 I do have concern though with other questions that Yera raised that do seem to attempt to elicit incriminating information. Questions relating to the manner in which Kadem arrived in this country, whether he had proper documentation in this particular case tend to call for responses that could reasonably be anticipated would be incriminating. Yera knew that the person before him was serving a jail sentence, and he had a report of conviction that indicated he had previously been convicted of an aggravated felony which could have resulted in deportation. Under these circumstances, I believe questions relating to his status suggest that Miranda warnings should have been given. Therefore, I agree with Magistrate Judge Payson that any statements relating to these topics which were made prior to the Miranda warnings should be suppressed and may not be used in the Government's case in chief. Obviously, under well-established authority, if the defendant elects to testify, these statements may be used for impeachment purposes. Pollard v. Galaza 290 F.3d 1030, 1033 (9th Cir.), cert. denied, 537 U.S. 981 (2002) ("Although a statement, taken in violation of Miranda, may not be used substantively in the prosecution's case-in-chief, such a statement, if voluntary, may be used for impeachment should the Defendant testify inconsistently") (citing Harris v. New York, 401 U.S. 222, 224-26 (1971)); accord United States ex rel. Wright v. LaVallee, 471 F.2d 123, 126-27 (2d Cir. 1972), cert. denied, 414 U.S. 867 (1973).

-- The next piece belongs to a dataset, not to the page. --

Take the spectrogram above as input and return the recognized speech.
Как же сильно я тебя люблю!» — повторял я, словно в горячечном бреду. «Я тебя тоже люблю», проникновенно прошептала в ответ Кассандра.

  I make the same ruling concerning the March 15, 2002, statements. The basic pedigree information may properly be elicited in the Government's case in chief, but other matters elicited prior to the Miranda warnings may not. Statements Made by the Defendant at the Deportation Proceeding Before Immigration Law Judge John Reid.

  Magistrate Judge Payson recommended that statements made by Kadem at the removal hearing before Immigration Judge Reid not be suppressed. Defendant's position before Magistrate Judge Payson was that Miranda warnings should have been given but, apparently after considering Magistrate Judge Payson's decision, the defendant's position now is not that Miranda warnings should have been given but that the statements were coerced because of the nature of the proceedings.

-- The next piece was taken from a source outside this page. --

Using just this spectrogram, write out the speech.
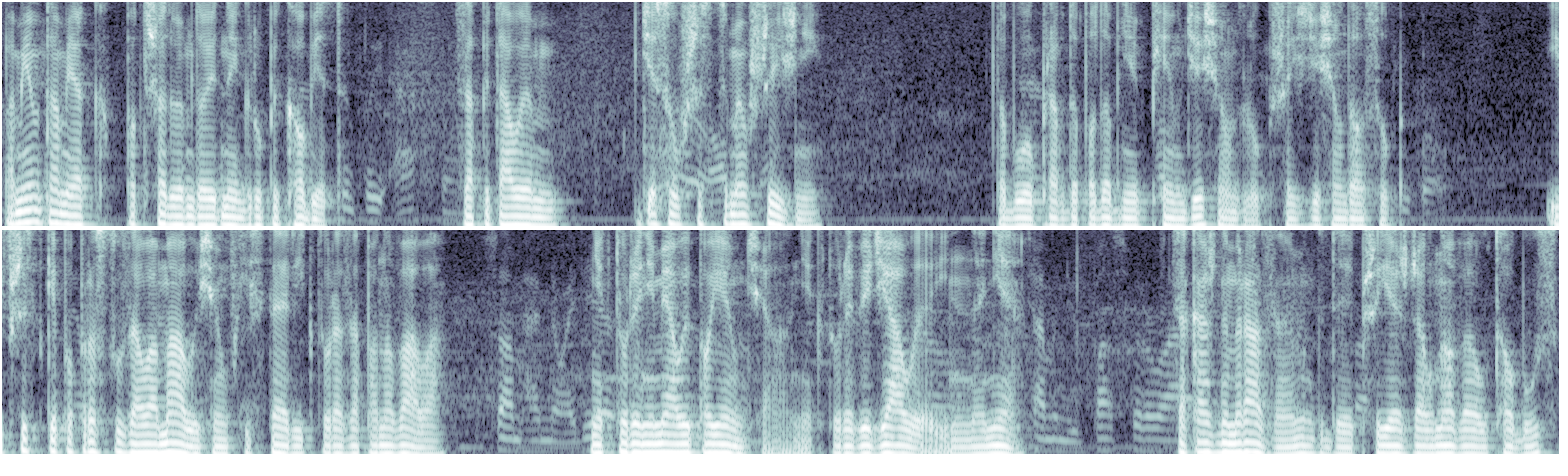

  Magistrate Judge Payson covered Kadem's motion to suppress these statements in some detail in the Report and Recommendation. I agree with the findings made and her ...

Buy This Entire Record For $7.95

Download the entire decision to receive the complete text, official citation,
docket number, dissents and concurrences, and footnotes for this case.

Learn more about what you receive with purchase of this case.